**What the exercise asks**
All entries below are to be written out again exactly, but no picture is to be copied.
Start of Task data
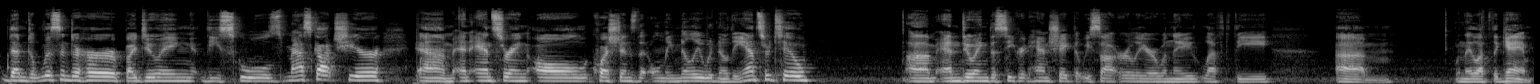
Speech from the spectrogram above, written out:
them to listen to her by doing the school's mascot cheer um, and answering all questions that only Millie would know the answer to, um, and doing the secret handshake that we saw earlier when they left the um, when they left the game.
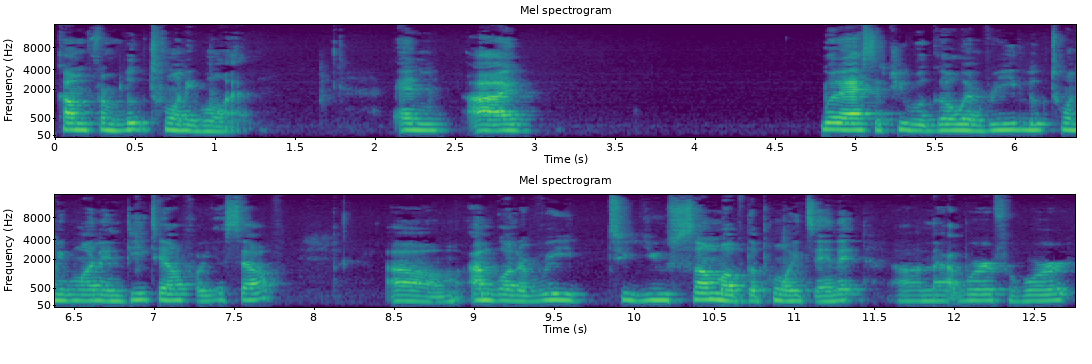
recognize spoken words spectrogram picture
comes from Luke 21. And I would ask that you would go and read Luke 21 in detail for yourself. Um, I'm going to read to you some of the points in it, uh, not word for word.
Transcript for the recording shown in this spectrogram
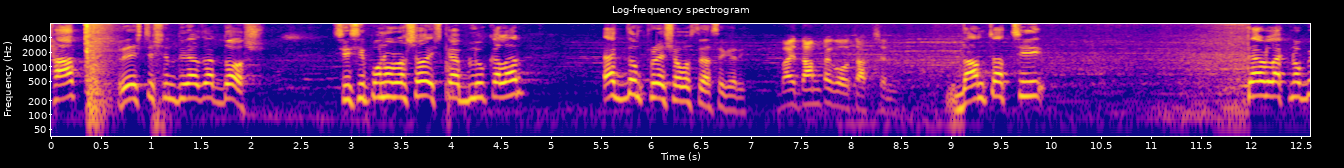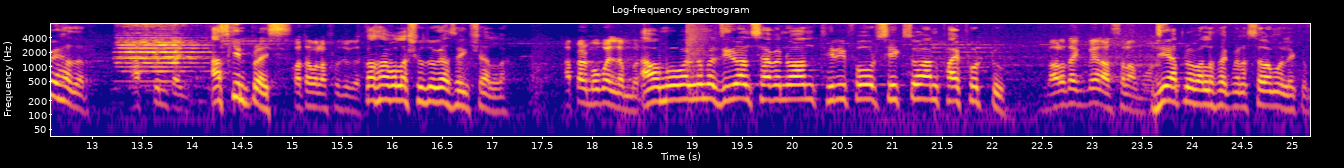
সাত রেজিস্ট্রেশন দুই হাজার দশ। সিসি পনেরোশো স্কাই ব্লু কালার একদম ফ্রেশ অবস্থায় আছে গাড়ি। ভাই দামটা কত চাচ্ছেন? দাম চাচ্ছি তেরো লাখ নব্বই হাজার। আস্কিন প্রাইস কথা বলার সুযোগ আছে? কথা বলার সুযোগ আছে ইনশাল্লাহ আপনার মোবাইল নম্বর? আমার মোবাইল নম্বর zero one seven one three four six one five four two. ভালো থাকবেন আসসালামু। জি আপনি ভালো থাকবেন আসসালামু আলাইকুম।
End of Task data
**Task answer**
Speech from the spectrogram above, written out:
them to listen to her by doing the school's mascot cheer um, and answering all questions that only Millie would know the answer to, um, and doing the secret handshake that we saw earlier when they left the um, when they left the game.
recognize spoken words spectrogram picture
comes from Luke 21. And I would ask that you would go and read Luke 21 in detail for yourself. Um, I'm going to read to you some of the points in it, uh, not word for word.
Transcript for the recording shown in this spectrogram
সাত রেজিস্ট্রেশন দুই হাজার দশ। সিসি পনেরোশো স্কাই ব্লু কালার একদম ফ্রেশ অবস্থায় আছে গাড়ি। ভাই দামটা কত চাচ্ছেন? দাম চাচ্ছি তেরো লাখ নব্বই হাজার। আস্কিন প্রাইস কথা বলার সুযোগ আছে? কথা বলার সুযোগ আছে ইনশাল্লাহ আপনার মোবাইল নম্বর? আমার মোবাইল নম্বর zero one seven one three four six one five four two. ভালো থাকবেন আসসালামু। জি আপনি ভালো থাকবেন আসসালামু আলাইকুম।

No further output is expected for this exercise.